### [WHAT YOU SHOULD DO]
Below is a listing to copy exactly; no image goes into the copy.

:: THE INPUT ::

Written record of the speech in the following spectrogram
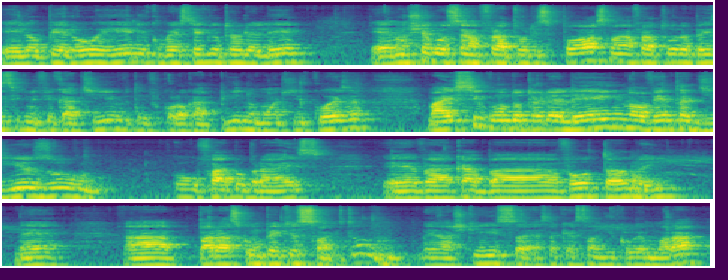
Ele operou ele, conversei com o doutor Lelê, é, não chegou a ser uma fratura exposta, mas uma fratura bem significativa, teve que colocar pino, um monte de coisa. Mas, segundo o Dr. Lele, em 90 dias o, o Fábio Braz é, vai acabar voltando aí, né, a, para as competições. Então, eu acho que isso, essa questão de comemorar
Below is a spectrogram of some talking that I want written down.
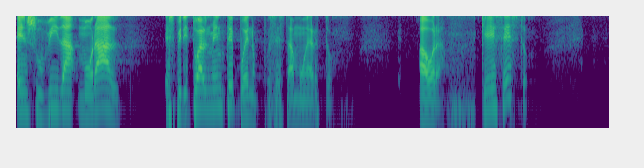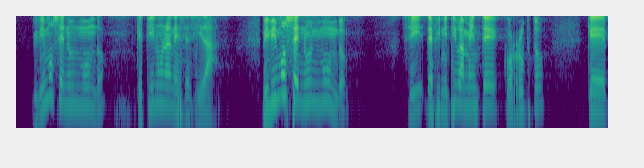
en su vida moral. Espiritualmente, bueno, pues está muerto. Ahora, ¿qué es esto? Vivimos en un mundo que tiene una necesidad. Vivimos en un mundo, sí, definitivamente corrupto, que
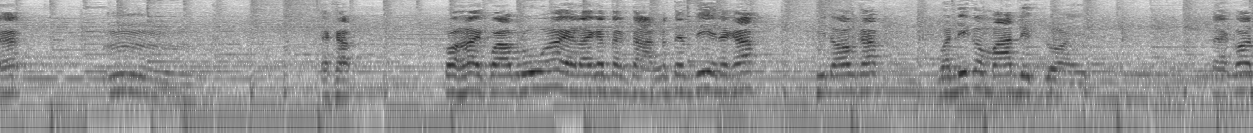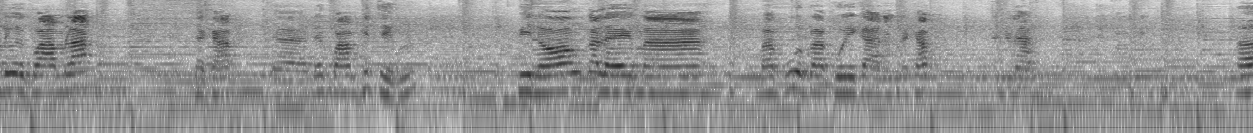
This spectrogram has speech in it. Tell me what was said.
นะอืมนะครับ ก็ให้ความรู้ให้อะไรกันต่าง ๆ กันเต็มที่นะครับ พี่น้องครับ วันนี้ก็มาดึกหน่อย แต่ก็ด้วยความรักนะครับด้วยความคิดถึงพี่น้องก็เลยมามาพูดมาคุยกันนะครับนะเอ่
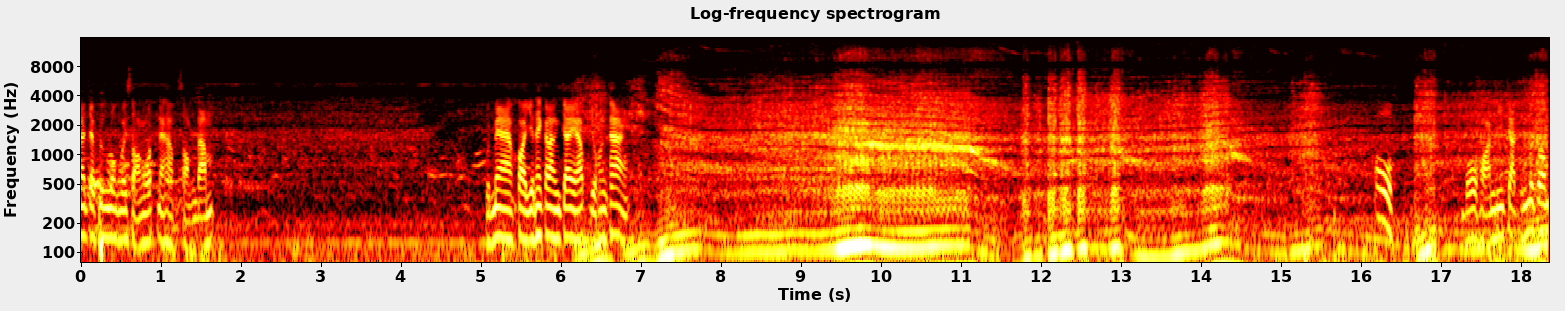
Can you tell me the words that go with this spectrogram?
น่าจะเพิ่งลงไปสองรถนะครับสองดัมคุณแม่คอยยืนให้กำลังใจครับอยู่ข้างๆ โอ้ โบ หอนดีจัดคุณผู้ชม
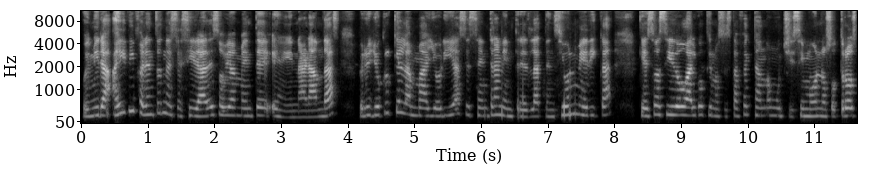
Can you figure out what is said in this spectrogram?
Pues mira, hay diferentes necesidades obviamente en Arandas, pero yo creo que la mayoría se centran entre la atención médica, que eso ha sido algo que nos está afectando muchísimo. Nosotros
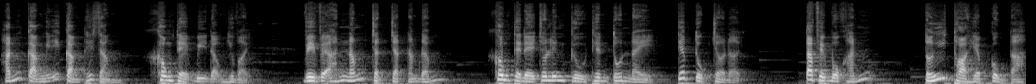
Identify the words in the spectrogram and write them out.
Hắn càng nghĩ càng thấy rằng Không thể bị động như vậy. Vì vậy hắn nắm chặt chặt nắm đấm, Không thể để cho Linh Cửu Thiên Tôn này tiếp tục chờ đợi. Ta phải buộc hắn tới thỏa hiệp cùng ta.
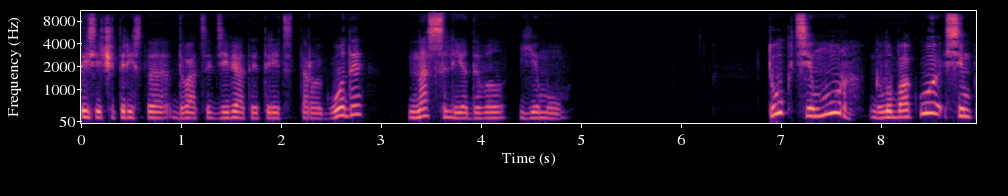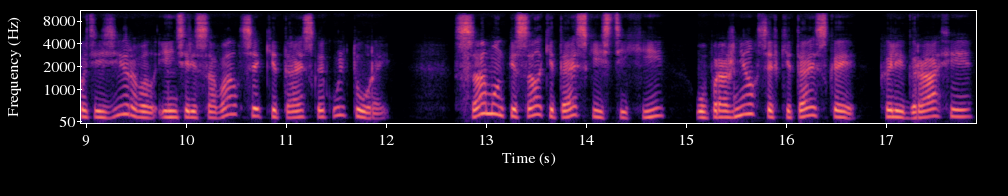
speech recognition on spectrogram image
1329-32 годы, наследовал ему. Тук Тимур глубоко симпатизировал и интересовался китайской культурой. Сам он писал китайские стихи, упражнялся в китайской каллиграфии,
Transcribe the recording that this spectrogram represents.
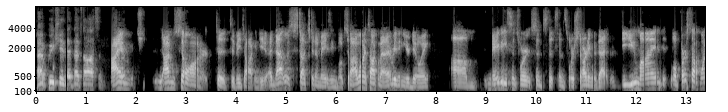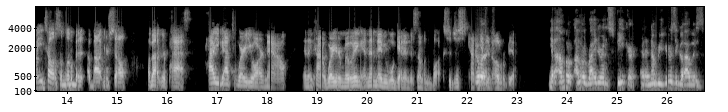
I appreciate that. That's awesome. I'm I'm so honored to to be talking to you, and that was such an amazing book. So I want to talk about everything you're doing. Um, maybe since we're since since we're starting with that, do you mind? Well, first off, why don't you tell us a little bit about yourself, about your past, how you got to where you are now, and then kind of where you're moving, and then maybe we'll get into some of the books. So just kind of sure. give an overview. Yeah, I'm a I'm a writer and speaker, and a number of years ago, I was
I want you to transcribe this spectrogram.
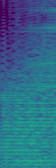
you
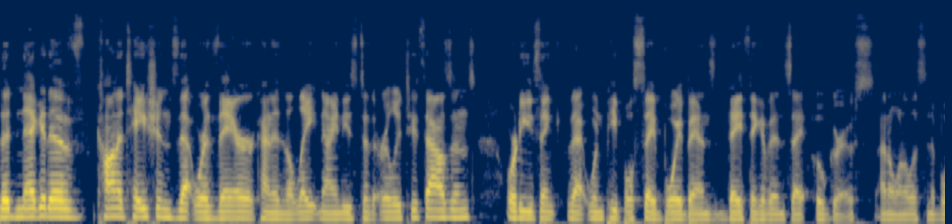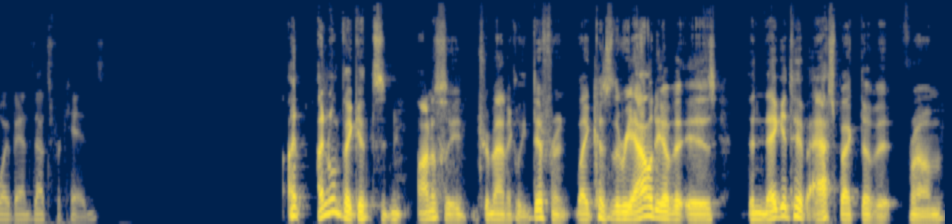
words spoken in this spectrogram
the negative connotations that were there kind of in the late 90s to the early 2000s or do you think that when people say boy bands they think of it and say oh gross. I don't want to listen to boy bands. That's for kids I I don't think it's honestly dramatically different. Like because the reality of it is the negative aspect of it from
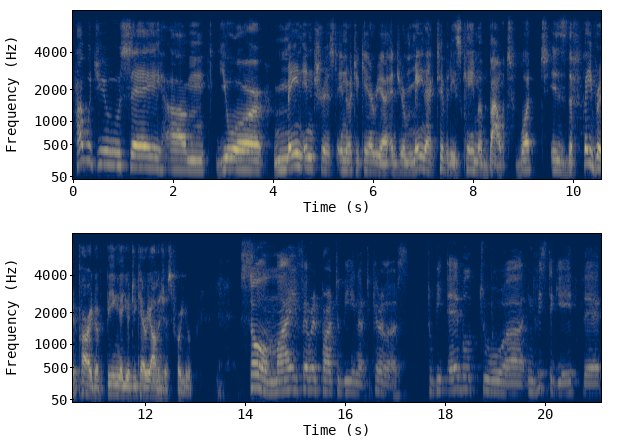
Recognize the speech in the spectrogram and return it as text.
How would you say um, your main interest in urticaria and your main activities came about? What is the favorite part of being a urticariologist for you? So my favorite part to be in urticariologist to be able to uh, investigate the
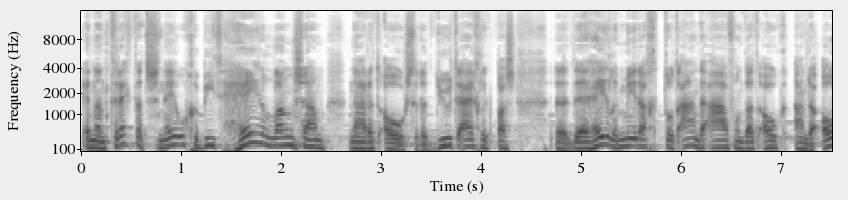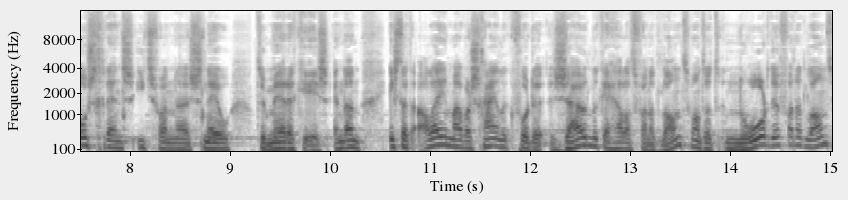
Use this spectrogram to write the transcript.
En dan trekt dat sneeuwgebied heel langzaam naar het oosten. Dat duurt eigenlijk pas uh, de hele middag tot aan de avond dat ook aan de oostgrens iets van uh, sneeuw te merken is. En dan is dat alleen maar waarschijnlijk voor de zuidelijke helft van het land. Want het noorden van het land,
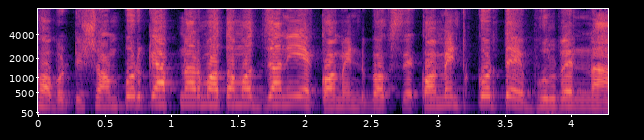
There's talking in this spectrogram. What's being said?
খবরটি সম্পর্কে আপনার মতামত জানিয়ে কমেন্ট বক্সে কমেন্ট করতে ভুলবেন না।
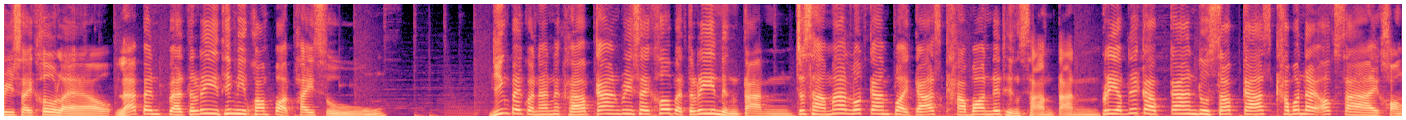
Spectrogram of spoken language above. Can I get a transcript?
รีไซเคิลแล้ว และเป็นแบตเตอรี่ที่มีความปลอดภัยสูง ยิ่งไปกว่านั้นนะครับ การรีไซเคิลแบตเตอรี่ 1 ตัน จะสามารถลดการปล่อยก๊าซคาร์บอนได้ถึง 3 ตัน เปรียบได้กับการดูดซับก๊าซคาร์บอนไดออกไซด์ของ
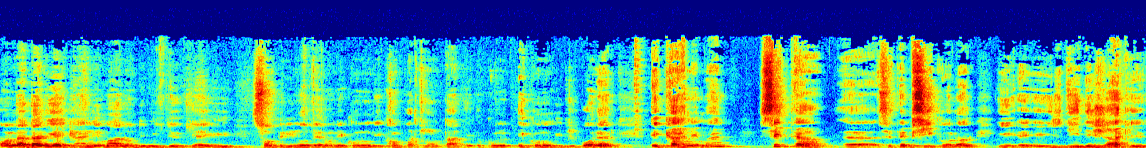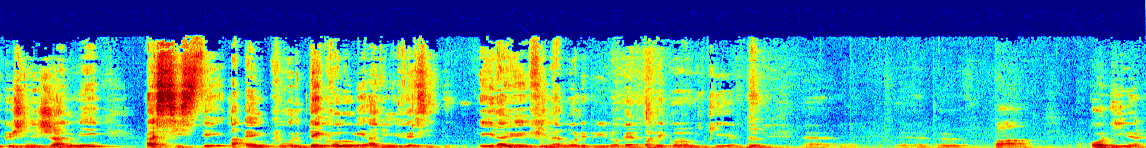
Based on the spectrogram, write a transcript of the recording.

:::

### [ANSWER TO THE PROBLEM]
Written record of the speech in the following spectrogram
Ele operou ele, conversei com o doutor Lelê, é, não chegou a ser uma fratura exposta, mas uma fratura bem significativa, teve que colocar pino, um monte de coisa. Mas, segundo o Dr. Lele, em 90 dias o, o Fábio Braz é, vai acabar voltando aí, né, a, para as competições. Então, eu acho que isso, essa questão de comemorar
Below is a spectrogram of some talking that I want written down.
en su vida moral. Espiritualmente, bueno, pues está muerto. Ahora, ¿qué es esto? Vivimos en un mundo que tiene una necesidad. Vivimos en un mundo, sí, definitivamente corrupto, que
This spectrogram has speech in it. Tell me what was said.
นะอืมนะครับ ก็ให้ความรู้ให้อะไรกันต่าง ๆ กันเต็มที่นะครับ พี่น้องครับ วันนี้ก็มาดึกหน่อย แต่ก็ด้วยความรักนะครับด้วยความคิดถึงพี่น้องก็เลยมามาพูดมาคุยกันนะครับนะเอ่
Can you tell me the words that go with this spectrogram?
น่าจะเพิ่งลงไปสองรถนะครับสองดัมคุณแม่คอยยืนให้กำลังใจครับอยู่ข้างๆ โอ้ โบ หอนดีจัดคุณผู้ชม
Can you figure out what is said in this spectrogram?
Pues mira, hay diferentes necesidades obviamente en Arandas, pero yo creo que la mayoría se centran entre la atención médica, que eso ha sido algo que nos está afectando muchísimo. Nosotros
Identify the words in the spectrogram and write them out.
Hắn càng nghĩ càng thấy rằng Không thể bị động như vậy. Vì vậy hắn nắm chặt chặt nắm đấm, Không thể để cho Linh Cửu Thiên Tôn này tiếp tục chờ đợi. Ta phải buộc hắn tới thỏa hiệp cùng ta.
speech recognition on spectrogram image
1329-32 годы, наследовал ему. Тук Тимур глубоко симпатизировал и интересовался китайской культурой. Сам он писал китайские стихи, упражнялся в китайской каллиграфии,
Transcribe the recording that this spectrogram represents.
I appreciate that. That's awesome. I'm I'm so honored to to be talking to you, and that was such an amazing book. So I want to talk about everything you're doing. Um, maybe since we're since since we're starting with that, do you mind? Well, first off, why don't you tell us a little bit about yourself, about your past, how you got to where you are now, and then kind of where you're moving, and then maybe we'll get into some of the books. So just kind of sure. give an overview. Yeah, I'm a I'm a writer and speaker, and a number of years ago, I was
I want you to transcribe this spectrogram.
you
words spoken in this spectrogram
the negative connotations that were there kind of in the late 90s to the early 2000s or do you think that when people say boy bands they think of it and say oh gross. I don't want to listen to boy bands. That's for kids I I don't think it's honestly dramatically different. Like because the reality of it is the negative aspect of it from
Recognize the speech in the spectrogram and return it as text.
How would you say um, your main interest in urticaria and your main activities came about? What is the favorite part of being a urticariologist for you? So my favorite part to be in urticariologist to be able to uh, investigate the
Use this spectrogram to write the transcript.
En dan trekt dat sneeuwgebied heel langzaam naar het oosten. Dat duurt eigenlijk pas uh, de hele middag tot aan de avond dat ook aan de oostgrens iets van uh, sneeuw te merken is. En dan is dat alleen maar waarschijnlijk voor de zuidelijke helft van het land. Want het noorden van het land,
There's talking in this spectrogram. What's being said?
খবরটি সম্পর্কে আপনার মতামত জানিয়ে কমেন্ট বক্সে কমেন্ট করতে ভুলবেন না।
Spectrogram of spoken language above. Can I get a transcript?
รีไซเคิลแล้ว และเป็นแบตเตอรี่ที่มีความปลอดภัยสูง ยิ่งไปกว่านั้นนะครับ การรีไซเคิลแบตเตอรี่ 1 ตัน จะสามารถลดการปล่อยก๊าซคาร์บอนได้ถึง 3 ตัน เปรียบได้กับการดูดซับก๊าซคาร์บอนไดออกไซด์ของ
Based on the spectrogram, write a transcript of the recording.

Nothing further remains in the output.